    It was the new RBI governor’s first monetary policy review. And it involved a 0.25% cut in benchmark interest rates. Naturally, markets and companies rejoiced the cut in interest rates—it makes borrowing cheaper and easier.

    We went through the policy statement and documents to understand why the RBI committee decided to cut rates.

Here’s what we found:

  • Inflation:

    Price rise is one of the biggest factors that the RBI takes into consideration. And it has also been the most troubling point. In August, however, retail inflation fell to a 5-month low of 5.05% after remaining stubbornly high at the 6% levels. This was because food inflation—the actual sticky problem—fell between July and August. This gave the RBI headroom to cut interest rates.

  • Monsoon:

    However, the RBI does not just look at past data. It looks at what lies ahead. Monsoon is one of the factors that decide inflation in India. 85% of the country received normal-to-excess rainfall this season. Because of this, farmers sowed more Kharif crops this year. As a result, the outlook for agricultural activity has brightened considerably, the RBI governor said in his monetary policy speech. This means the risk of high food inflation is lower.

  • Other risks:
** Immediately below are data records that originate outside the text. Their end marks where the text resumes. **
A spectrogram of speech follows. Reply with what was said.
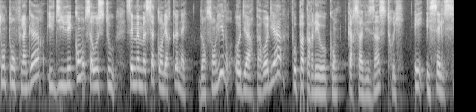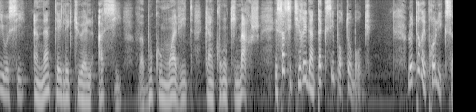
Tonton Flingueur, il dit les cons, ça ose tout. C'est même à ça qu'on les reconnaît. Dans son livre, Audiard par Audiard, faut pas parler aux cons, car ça les instruit. Et, et celle-ci aussi, un intellectuel assis va beaucoup moins vite qu'un con qui marche. Et ça, c'est tiré d'un taxi pour Tobruk. L'auteur est prolixe.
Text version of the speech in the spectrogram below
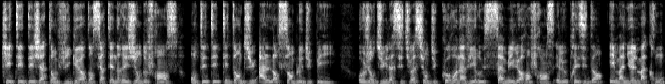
qui étaient déjà en vigueur dans certaines régions de France ont été étendues à l'ensemble du pays. Aujourd'hui, la situation du coronavirus s'améliore en France et le président Emmanuel Macron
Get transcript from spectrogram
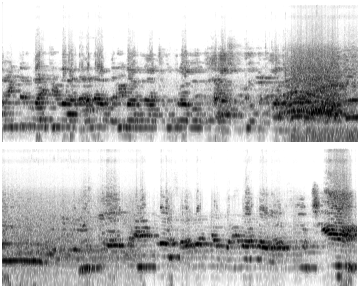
ચૈતરભાઈ જેવા નાના પરિવારના છોકરાઓ ધારાસભ્યો બનવા લાગ્યા આપણે એટલા સામાન્ય પરિવારના માણસો છીએ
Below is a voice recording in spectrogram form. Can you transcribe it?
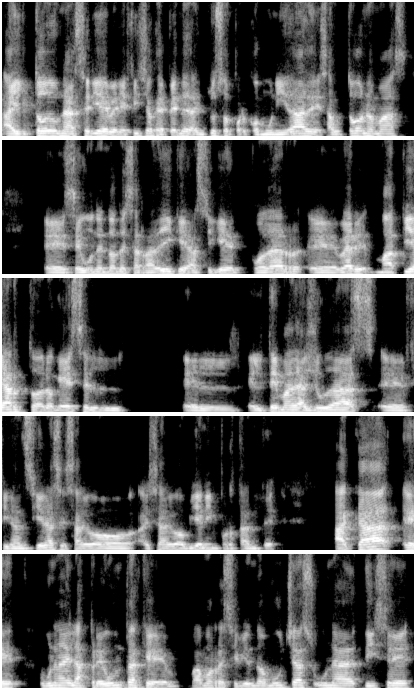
hay, toda una serie de beneficios que dependen incluso por comunidades autónomas, según en dónde se radique, así que poder ver, mapear todo lo que es el, el, tema de ayudas eh, financieras es algo, es algo bien importante. Acá, eh, una de las preguntas que vamos recibiendo muchas, una dice,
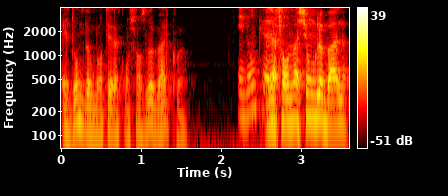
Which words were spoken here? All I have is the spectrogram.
et donc d'augmenter la conscience globale, quoi. Euh, la formation globale.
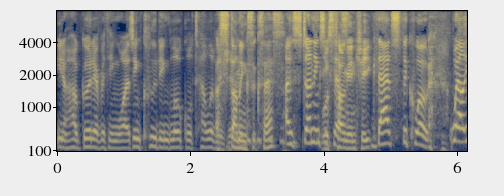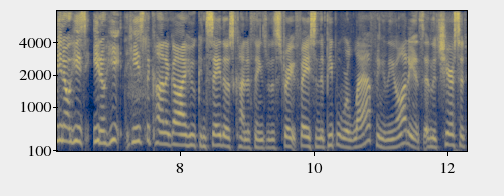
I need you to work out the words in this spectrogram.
you know how good everything was, including local television. A stunning success? A stunning success. Was tongue in cheek? That's the quote. well, you know, he's you know he he's the kind of guy who can say those kind of things with a straight face, and the people were laughing in the audience, and the chair said.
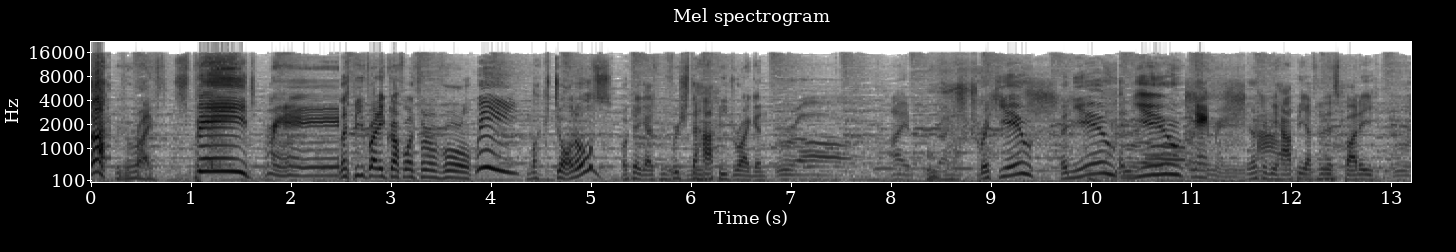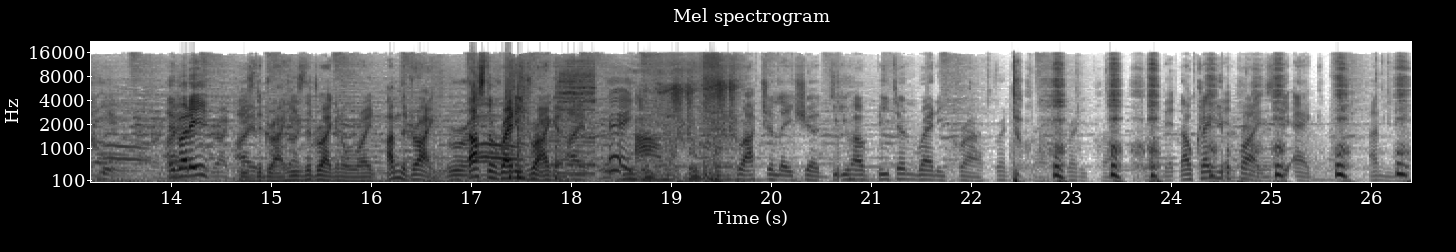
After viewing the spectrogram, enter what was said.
ah! We've arrived. Speed! Let's be ready, craft one for a roll. Whee! McDonald's? Okay, guys, we've reached the happy dragon. I am Brick you, and you, and you. You're not gonna be happy after this, buddy. Hey, buddy. He's the dragon. He's the dragon, all right. I'm the dragon. That's the Rennie dragon. Hey. Congratulations. You have beaten Rennie Craft. Rennie Craft. Rennie Craft. Now claim your prize, the egg. And me.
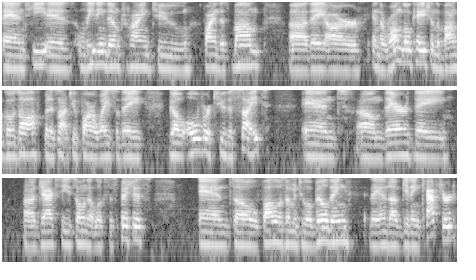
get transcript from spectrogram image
and he is leading them trying to find this bomb. Uh, they are in the wrong location. The bomb goes off, but it's not too far away, so they go over to the site, and um, there they uh, Jack sees someone that looks suspicious, and so follows them into a building. They end up getting captured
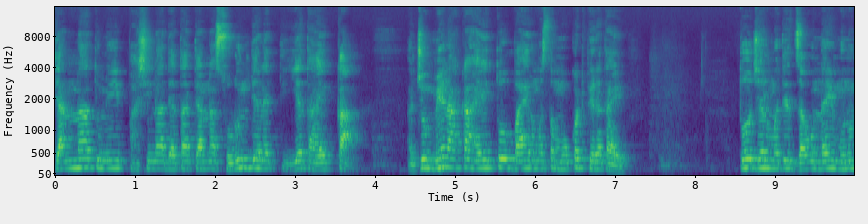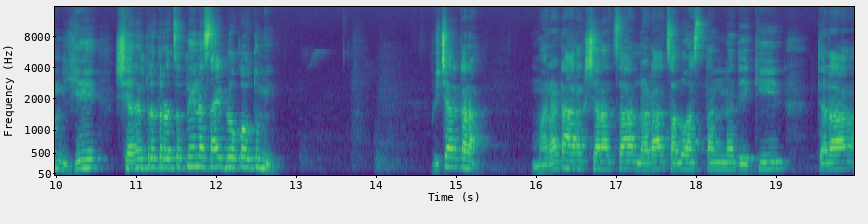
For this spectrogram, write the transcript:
त्यांना तुम्ही फाशी न देता त्यांना सोडून देण्यात येत आहे का? जो मेन आका आहे तो बाहेर मस्त मोकट फिरत आहे. तो जेलमध्ये जाऊ नये म्हणून हे षडयंत्र तर रचत नाही ना साहेब लोक हो तुम्ही? विचार करा. मराठा आरक्षणाचा लढा चालू असताना देखील त्याला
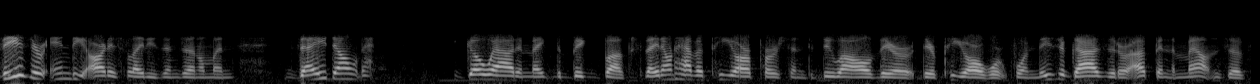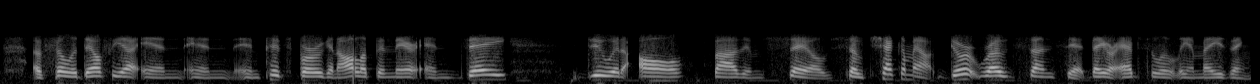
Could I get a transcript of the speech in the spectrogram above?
these are indie artists, ladies and gentlemen they don't go out and make the big bucks. They don't have a PR person to do all their their PR work for them. These are guys that are up in the mountains of of Philadelphia and and and Pittsburgh and all up in there, and they do it all by themselves. So check them out. Dirt Road Sunset. They are absolutely amazing.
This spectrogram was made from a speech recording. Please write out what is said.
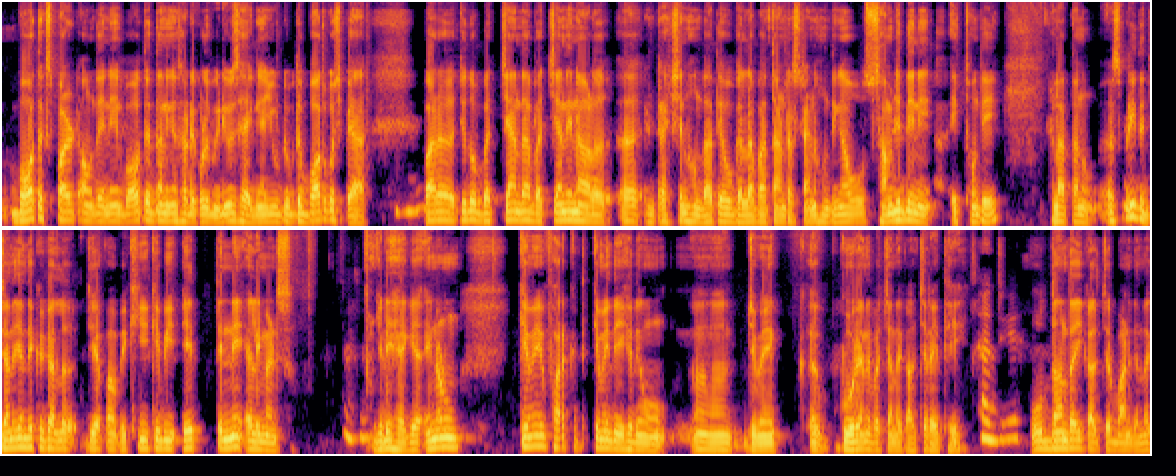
ਬਹੁਤ ਐਕਸਪਰਟ ਆਉਂਦੇ ਨੇ ਬਹੁਤ ਇਦਾਂ ਦੀਆਂ ਸਾਡੇ ਕੋਲ ਵੀਡੀਓਜ਼ ਹੈਗੀਆਂ YouTube ਤੇ ਬਹੁਤ ਕੁਝ ਪਿਆ। ਪਰ ਜਦੋਂ ਬੱਚਿਆਂ ਦਾ ਬੱਚਿਆਂ ਦੇ ਨਾਲ ਇੰਟਰੈਕਸ਼ਨ ਹੁੰਦਾ ਤੇ ਉਹ ਗੱਲਾਂ ਬਾਤਾਂ ਅੰਡਰਸਟੈਂਡ ਹੁੰਦੀਆਂ ਉਹ ਸਮਝਦੇ ਨੇ ਇੱਥੋਂ ਦੇ ਹਾਲਾਤਾਂ ਨੂੰ। ਸਪ੍ਰੀਤ ਜਾਂਦੇ ਜਾਂਦੇ ਇੱਕ ਗੱਲ ਜੇ ਆਪਾਂ ਵੇਖੀਏ ਕਿ ਵੀ ਇਹ ਤਿੰਨੇ ਐਲੀਮੈਂਟਸ ਜਿਹੜੇ ਹੈਗੇ ਆ ਇਹਨਾਂ ਨੂੰ ਕਿਵੇਂ ਫ਼ਰਕ ਕਿਵੇਂ ਦੇਖਦੇ ਹੋ? ਜਿਵੇਂ ਗੋਰਿਆਂ ਦੇ ਬੱਚਿਆਂ ਦਾ ਕਲਚਰ ਹੈ ਇੱਥੇ। ਹਾਂਜੀ। ਉਦਾਂ ਦਾ ਹੀ ਕਲਚਰ ਬਣ ਜਾਂਦਾ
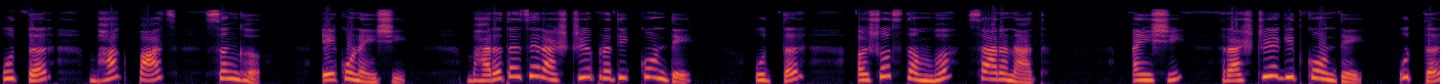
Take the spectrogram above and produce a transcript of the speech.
उत्तर भाग पाच संघ. एकोणऐंशी. भारताचे राष्ट्रीय प्रतीक कोणते? उत्तर अशोकस्तंभ सारनाथ. ऐंशी. राष्ट्रीय गीत कोणते? उत्तर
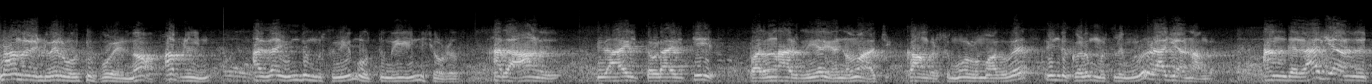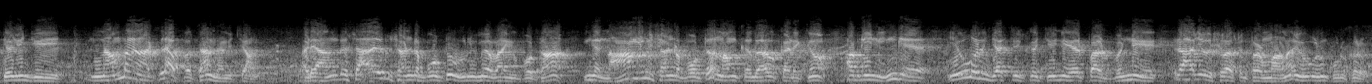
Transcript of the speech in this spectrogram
நாம ரெண்டு பேரும் ஒத்து போயிருந்தோம் அப்படின்னு. அதுதான் இந்து முஸ்லீம் ஒத்துமைன்னு சொல்றது. அது ஆனது. இது ஆயிரத்தி தொள்ளாயிரத்தி பதினாறுலயே என்னமோ ஆச்சு. காங்கிரஸ் மூலமாகவே இந்துக்களும் முஸ்லீம்களும் ராஜியானாங்க. அந்த ராஜியானது தெரிஞ்சு நம்ம நாட்டுல அப்பதான் நினைச்சாங்க. அடே அங்க சாஹிப் சண்டை போட்டு உரிமை வாங்கி போட்டோம் இங்க நாமளும் சண்டை போட்டோம் நமக்கு ஏதாவது கிடைக்கும். அப்படின்னு இங்க இவங்களும் ஜஸ்டிஸ் கட்சின்னு ஏற்பாடு பண்ணி ராஜ விசுவாச பிரமாணம் இவங்களும் கொடுக்கறோம்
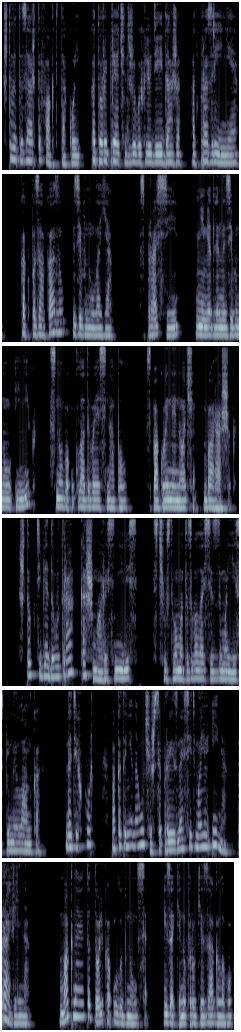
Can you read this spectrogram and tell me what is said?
что это за артефакт такой, который прячет живых людей даже от прозрения. Как по заказу зевнула я. «Спроси», — немедленно зевнул и Ник, снова укладываясь на пол. «Спокойной ночи, барашек». «Чтоб тебе до утра кошмары снились», — с чувством отозвалась из-за моей спины Ланка. «До тех пор, пока ты не научишься произносить мое имя правильно». Мак на это только улыбнулся и, закинув руки за голову,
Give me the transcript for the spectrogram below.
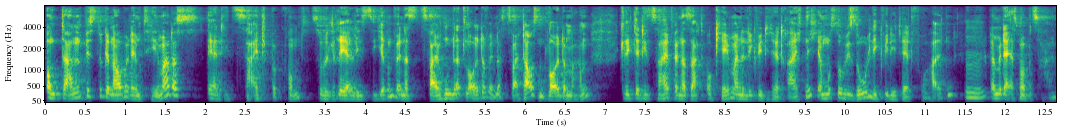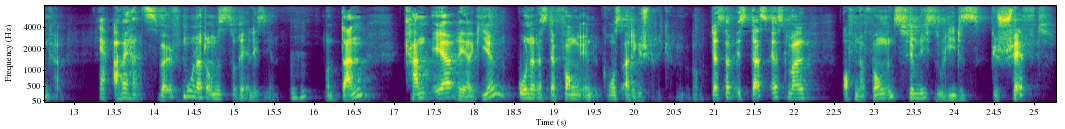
Und dann bist du genau bei dem Thema, dass er die Zeit bekommt zu realisieren, wenn das 200 Leute, wenn das 2000 Leute machen, kriegt er die Zeit, wenn er sagt, okay, meine Liquidität reicht nicht. Er muss sowieso Liquidität vorhalten, mhm. damit er erstmal bezahlen kann. Ja. Aber er hat zwölf Monate, um es zu realisieren. Mhm. Und dann kann er reagieren, ohne dass der Fonds in großartige Schwierigkeiten bekommt. Deshalb ist das erstmal offener Fonds ein ziemlich solides Geschäft,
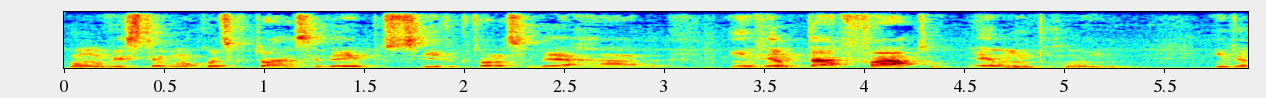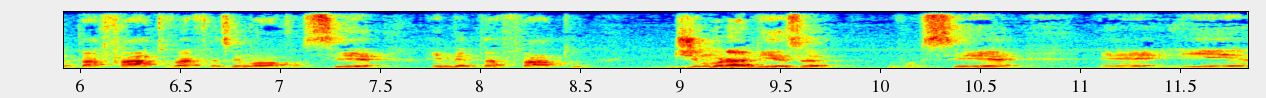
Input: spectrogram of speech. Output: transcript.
Vamos ver se tem alguma coisa que torna essa ideia impossível, que torna essa ideia errada. Inventar fato é muito ruim. Inventar fato vai fazer mal a você, inventar fato desmoraliza você. É, e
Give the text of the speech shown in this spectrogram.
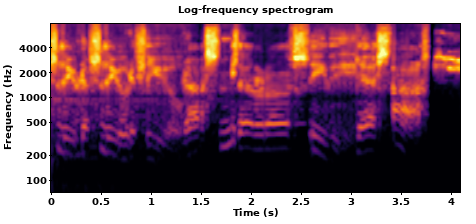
Slyra, slyra, slyra, smittar oss i vi dess us.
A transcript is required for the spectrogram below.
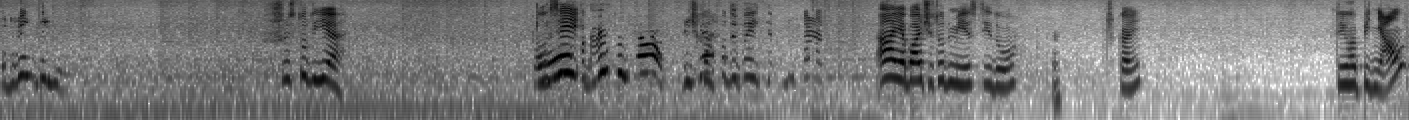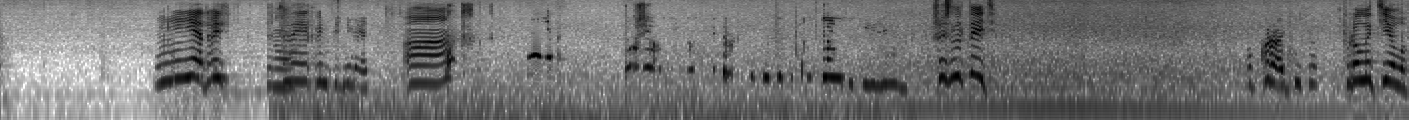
Подивись, де я. Щось тут є. О, Олексій! подивись, де я. Де Чекай. я, подивись, я. А, я бачу, тут міст, іду. Чекай. Ти його підняв? Ні, ні, дивись. Це Ну. не як він піднімається. А, Боже, щось летить. Аккуратненько. Пролетіло.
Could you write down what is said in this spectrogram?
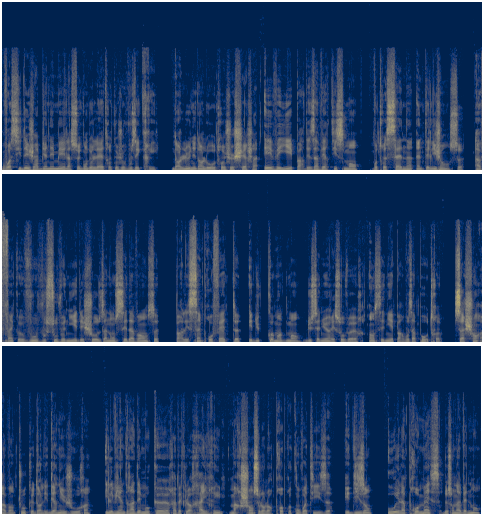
Voici déjà, bien-aimé, la seconde lettre que je vous écris. Dans l'une et dans l'autre, je cherche à éveiller par des avertissements votre saine intelligence, afin que vous vous souveniez des choses annoncées d'avance par les saints prophètes et du commandement du Seigneur et Sauveur enseigné par vos apôtres, sachant avant tout que dans les derniers jours, il viendra des moqueurs avec leurs railleries marchant selon leur propre convoitise, et disant Où est la promesse de son avènement?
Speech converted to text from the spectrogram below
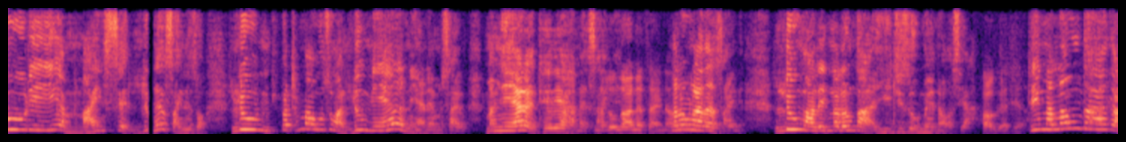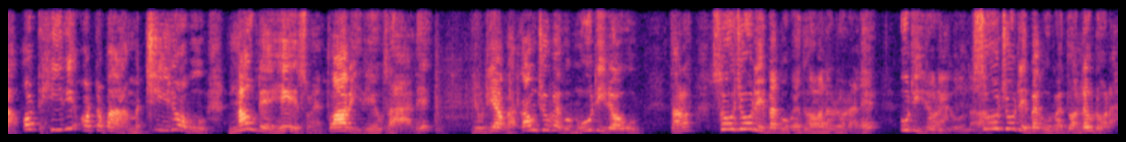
ူတွေရဲ့ mindset လူနဲ့ဆိုင်နေဆိုလူပထမဦးဆုံးကလူမြင်ရတဲ့နေရာနဲ့မဆိုင်ဘူးမမြင်ရတဲ့ထဲထဲဟာနဲ့ဆိုင်နှလုံးသားနဲ့ဆိုင်တာနှလုံးသားနဲ့ဆိုင်တယ်လူမှလေနှလုံးသားအရေးကြီးဆုံးပဲနော်ဆရာဟုတ်ကဲ့ဆရာဒီနှလုံးသားကအော်ဟီရီအော်တပါမကြည်တော့ဘူးနောက်တယ်ဟေးဆိုရင်သွားပြီဒီဥစ္စာကလေလူတစ်ယောက်ကကောင်းချိုးဘက်ကိုမူးတီတော့ဘူးဒါတော့စိုးချိုးတွေဘက်ကိုပဲသူကမလုပ်တော့တာလေဥတီတော့တာစိုးချိုးတွေဘက်ကိုပဲသူကလှုပ်တော့တာ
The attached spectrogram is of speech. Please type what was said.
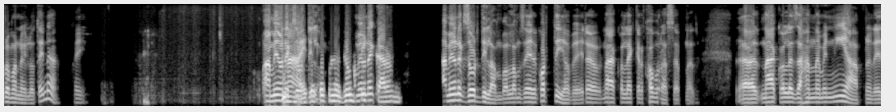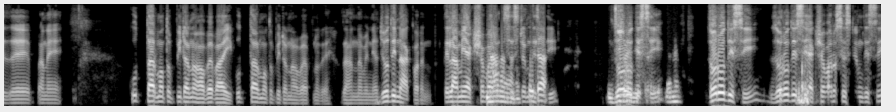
প্রমাণ হইল তাই না ভাই? আমি অনেক জোর দিলাম। তো অনেক- কারণ। আমি অনেক জোর দিলাম বললাম যে এটা করতেই হবে এটা না করলে একটা খবর আছে আপনার। না করলে জাহান নামে নিয়ে আপনার এই যে মানে কুত্তার মতো পিটানো হবে ভাই কুত্তার মতো পিটানো হবে আপনারে জাহান নামে নিয়ে যদি না করেন। তাহলে আমি একশো বার সিস্টেম দিচ্ছি জোরও দিছি। জোরও দিছি জোরও দিছি একশো বারো সিস্টেম দিছি।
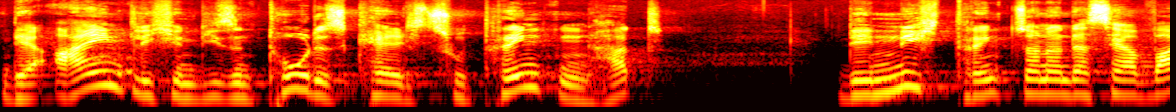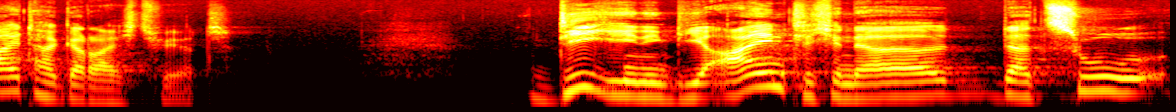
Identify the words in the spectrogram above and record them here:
der eigentlich in diesen Todeskelch zu trinken hat, den nicht trinkt, sondern dass er weitergereicht wird. Diejenigen, die eigentlich der, dazu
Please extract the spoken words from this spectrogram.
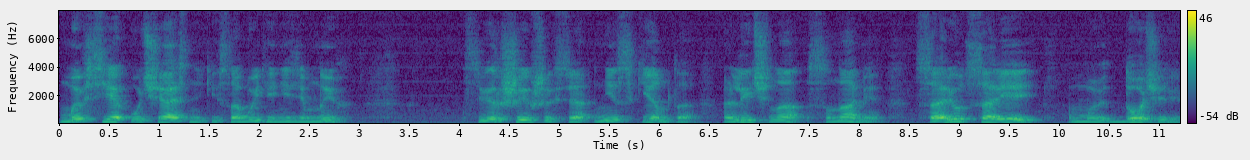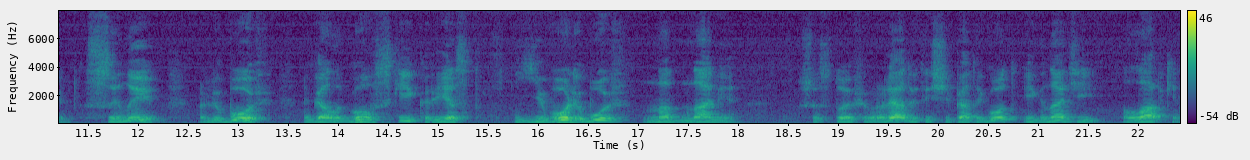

    The GST and the effects of the 7th Pay Commission are the other two factors that could push inflation higher. However, the RBI notes that impact of the GST is likely to be limited. It’s expected to affect only 50% of the goods measured by the Consumer Price Index (CPI)—the key yardstick of retail inflation. Plus, it’s only expected to last for 12-18 months, according to the policy document. This means the RBI envisages risks to be lower than earlier—another reason for the cut in interest rates.

  • Growth:

    While inflation seems to be moderating, growth too seems to be cooling down. The productivity of Indian industries fell in the second quarter of FY2016-17. In the previous quarter too, growth in productivity slowed down. The manufacturing sector is the most affected. Of course, the services sector is seeing higher growth. That said, the poor growth makes the case for a marginal cut in interest rates.

  • Crude oil price:

    India imports most of its fuel. As a result, the price of oil in the international market can play a big role in deciding inflation in India. After all, any increase in oil prices in India would lead to a rise in all other prices. The RBI has considered a rise in oil price a threat. However, the latest policy points out that the threat is lower. Even though the oil producing countries talked about a cut in production, there has been minimal impact on prices. This too makes the case for a cut in interest rates.

  • Outlook:

    The RBI is positive about food inflation—that increase in food production and an improvement in the way food is distributed can help lower food inflation. It also expects that banks now have the bandwidth to cut interest rates too. “The momentum of growth is expected to quicken with a normal monsoon raising agricultural growth and rural demand, as well as by the stimulus to the urban consumption spending from the pay commission’s award,” the RBI policy statement said. That said, the RBI officially stopped short of hinting at another rate cut in the future. However, M.D. Patra (executive director at the RBI and a monetary policy committee member) hinted that policy interest rates could ease further.

    • The story behind the RBI’s October rate cut : Read more

    • How the Monetary Policy Committee (MPC) changes the policy game : Read more

  • $372 billion

    Another key risk is a shock from outside India. These affect India’s trade, current account deficit, and the rupee’s value. The RBI expects India’s trade and current account deficit to be lower in the July-September quarter thanks to falling imports. The RBI has also managed to increase its foreign exchange reserves to an all-time high of $372 billion. This means the RBI is building its arsenal to safeguard the rupee from risks like Britain’s exit from Europe.